* ACTIVITY *
Find every line of the records that has "were" and return it.

* DATA SUPPLIED *
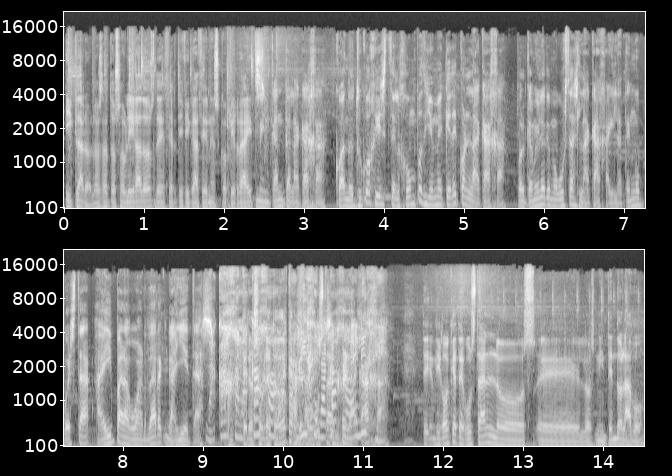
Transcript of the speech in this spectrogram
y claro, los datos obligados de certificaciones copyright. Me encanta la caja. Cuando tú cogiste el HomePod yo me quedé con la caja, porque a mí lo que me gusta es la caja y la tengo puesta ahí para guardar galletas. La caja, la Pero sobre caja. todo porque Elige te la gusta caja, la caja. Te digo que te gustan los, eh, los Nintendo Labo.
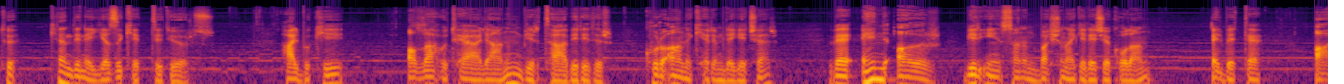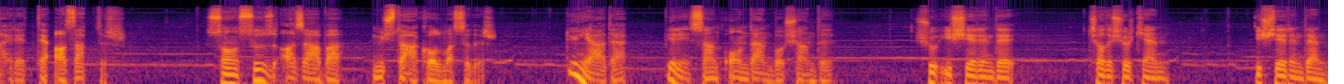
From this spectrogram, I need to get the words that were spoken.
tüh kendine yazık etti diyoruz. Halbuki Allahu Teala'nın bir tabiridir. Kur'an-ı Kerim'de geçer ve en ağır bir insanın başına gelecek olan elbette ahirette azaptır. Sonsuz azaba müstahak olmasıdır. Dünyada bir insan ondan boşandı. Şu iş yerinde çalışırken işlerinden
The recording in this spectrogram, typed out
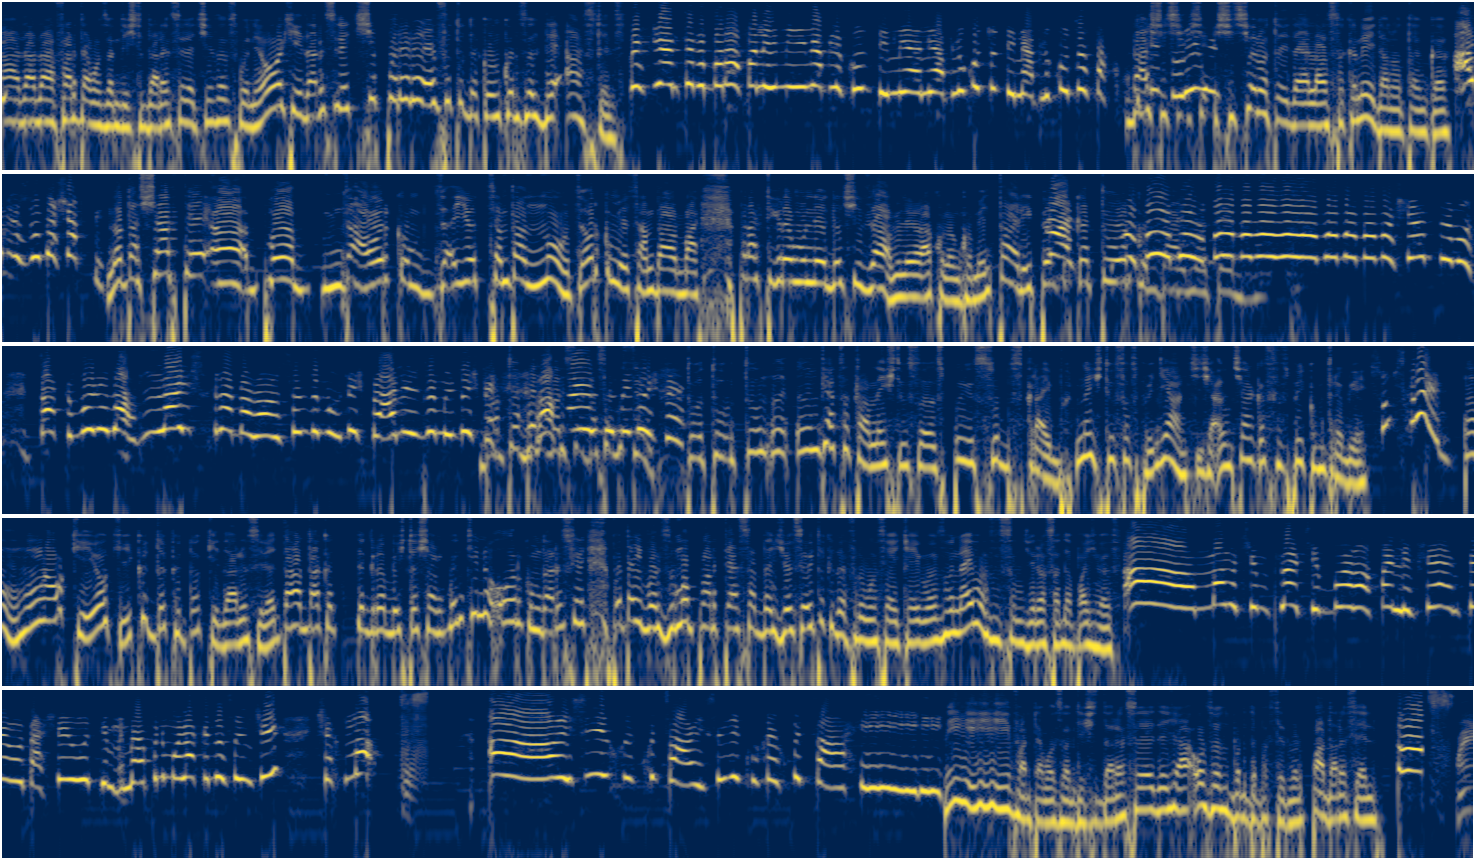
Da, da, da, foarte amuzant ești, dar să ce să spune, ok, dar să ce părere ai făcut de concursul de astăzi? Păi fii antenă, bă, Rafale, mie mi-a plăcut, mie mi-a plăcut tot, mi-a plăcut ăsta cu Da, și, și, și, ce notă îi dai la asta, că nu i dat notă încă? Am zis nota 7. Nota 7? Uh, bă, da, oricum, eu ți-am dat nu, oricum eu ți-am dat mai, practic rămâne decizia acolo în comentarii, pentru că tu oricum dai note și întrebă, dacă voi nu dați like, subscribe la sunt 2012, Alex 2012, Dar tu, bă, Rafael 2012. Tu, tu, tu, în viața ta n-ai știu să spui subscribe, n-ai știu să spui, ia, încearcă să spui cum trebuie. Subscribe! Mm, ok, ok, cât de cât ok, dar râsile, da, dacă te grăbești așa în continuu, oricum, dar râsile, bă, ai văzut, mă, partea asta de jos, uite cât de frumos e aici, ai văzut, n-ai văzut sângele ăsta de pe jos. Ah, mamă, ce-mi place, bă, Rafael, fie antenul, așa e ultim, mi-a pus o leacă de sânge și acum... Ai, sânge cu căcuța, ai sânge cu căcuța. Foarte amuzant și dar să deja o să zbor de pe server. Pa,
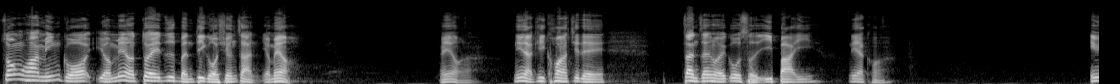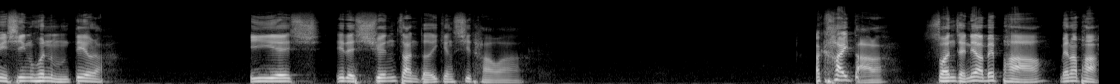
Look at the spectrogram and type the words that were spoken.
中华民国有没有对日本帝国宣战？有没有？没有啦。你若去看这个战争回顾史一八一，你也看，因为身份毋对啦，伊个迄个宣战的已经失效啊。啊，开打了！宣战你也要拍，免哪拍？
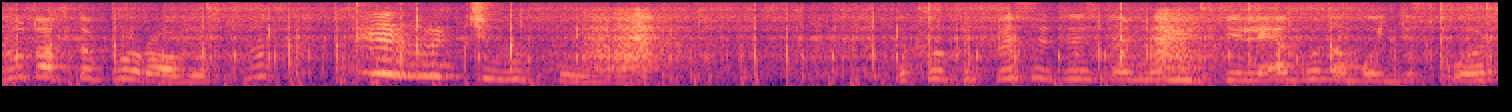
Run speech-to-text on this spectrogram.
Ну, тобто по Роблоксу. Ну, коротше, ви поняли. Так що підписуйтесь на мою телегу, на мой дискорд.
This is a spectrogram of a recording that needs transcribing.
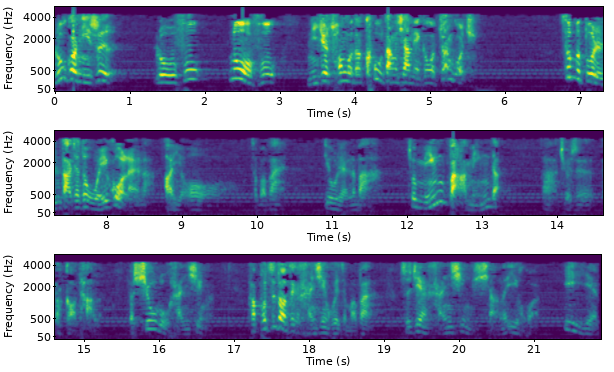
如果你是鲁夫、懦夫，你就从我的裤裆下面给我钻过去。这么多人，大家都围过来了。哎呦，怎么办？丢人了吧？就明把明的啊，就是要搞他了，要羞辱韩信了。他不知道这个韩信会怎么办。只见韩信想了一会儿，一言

* RESPONSE TO THIS TASK *
From this spectrogram, I need to get the words that were spoken.
Look at the spectrogram and type the words that were spoken.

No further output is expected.